What you are asked to do: Please copy all of the entries exactly, but drop every picture.

Exercise input:
[Start of section]

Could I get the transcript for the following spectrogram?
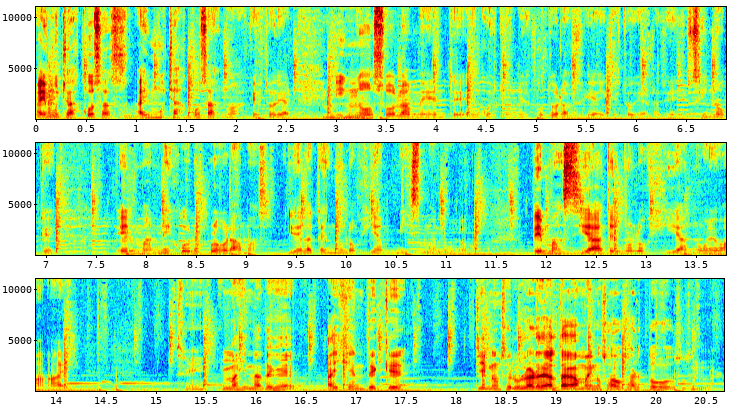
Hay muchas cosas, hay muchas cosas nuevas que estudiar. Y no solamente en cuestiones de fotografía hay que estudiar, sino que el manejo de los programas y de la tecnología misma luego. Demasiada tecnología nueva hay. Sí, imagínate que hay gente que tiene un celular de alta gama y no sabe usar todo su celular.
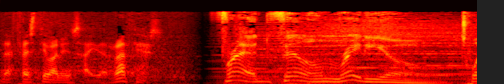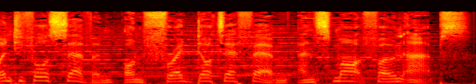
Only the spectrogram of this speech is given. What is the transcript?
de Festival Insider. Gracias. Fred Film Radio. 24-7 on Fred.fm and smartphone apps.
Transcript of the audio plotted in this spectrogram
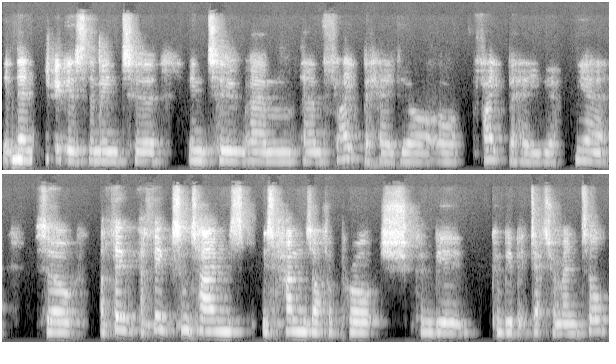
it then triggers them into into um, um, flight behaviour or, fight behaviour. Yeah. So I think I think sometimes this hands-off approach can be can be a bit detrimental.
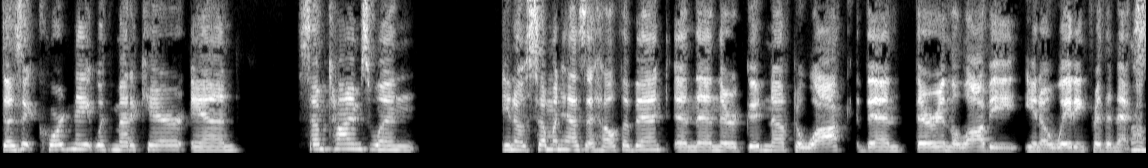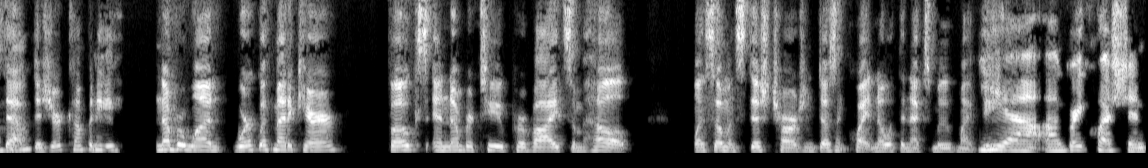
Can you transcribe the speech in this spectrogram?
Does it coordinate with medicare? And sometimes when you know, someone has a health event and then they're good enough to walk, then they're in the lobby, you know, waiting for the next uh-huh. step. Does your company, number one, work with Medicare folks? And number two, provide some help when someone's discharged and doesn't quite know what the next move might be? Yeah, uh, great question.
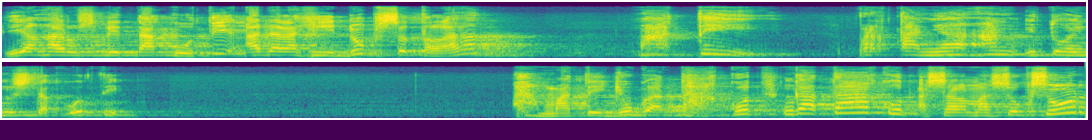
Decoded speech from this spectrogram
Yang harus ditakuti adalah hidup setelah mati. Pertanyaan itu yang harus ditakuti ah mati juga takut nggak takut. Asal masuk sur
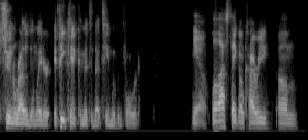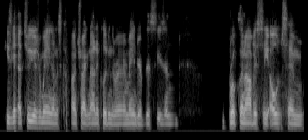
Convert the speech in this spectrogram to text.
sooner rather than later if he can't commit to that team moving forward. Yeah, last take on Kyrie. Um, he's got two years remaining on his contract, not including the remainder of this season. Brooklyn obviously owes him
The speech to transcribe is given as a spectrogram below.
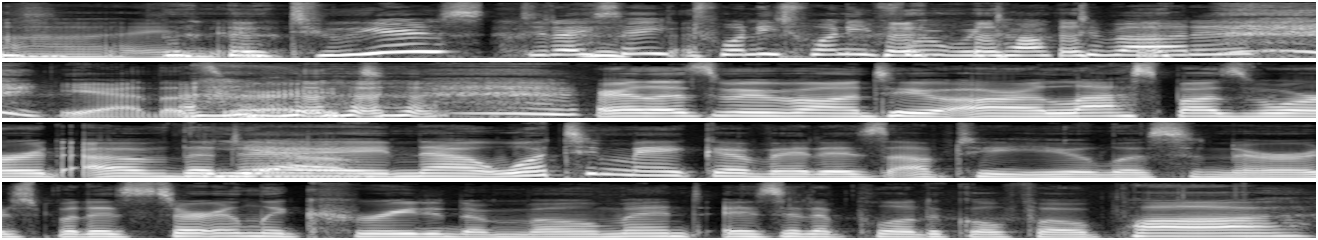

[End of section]

Answer:
Could I get the transcript for the following spectrogram?
Hay muchas cosas, hay muchas cosas nuevas que estudiar. Y no solamente en cuestiones de fotografía hay que estudiar, sino que el manejo de los programas y de la tecnología misma luego. Demasiada tecnología nueva hay. Sí, imagínate que hay gente que tiene un celular de alta gama y no sabe usar todo su celular.
Only the spectrogram of this speech is given. What is the transcript?
de Festival Insider. Gracias. Fred Film Radio. 24-7 on Fred.fm and smartphone apps.
Transcript of the audio plotted in this spectrogram
it then triggers them into into um, um, flight behaviour or, fight behaviour. Yeah. So I think I think sometimes this hands-off approach can be can be a bit detrimental.
Can you transcribe the speech in this spectrogram?
Does it coordinate with medicare? And sometimes when you know, someone has a health event and then they're good enough to walk, then they're in the lobby, you know, waiting for the next uh-huh. step. Does your company, number one, work with Medicare folks? And number two, provide some help when someone's discharged and doesn't quite know what the next move might be? Yeah, uh, great question.
Decoded speech from this spectrogram
Yang harus ditakuti adalah hidup setelah mati. Pertanyaan itu yang harus ditakuti ah mati juga takut nggak takut. Asal masuk sur
Convert the speech in this spectrogram to text.
sooner rather than later if he can't commit to that team moving forward. Yeah, last take on Kyrie. Um, he's got two years remaining on his contract, not including the remainder of this season. Brooklyn obviously owes him
The speech to transcribe is given as a spectrogram below.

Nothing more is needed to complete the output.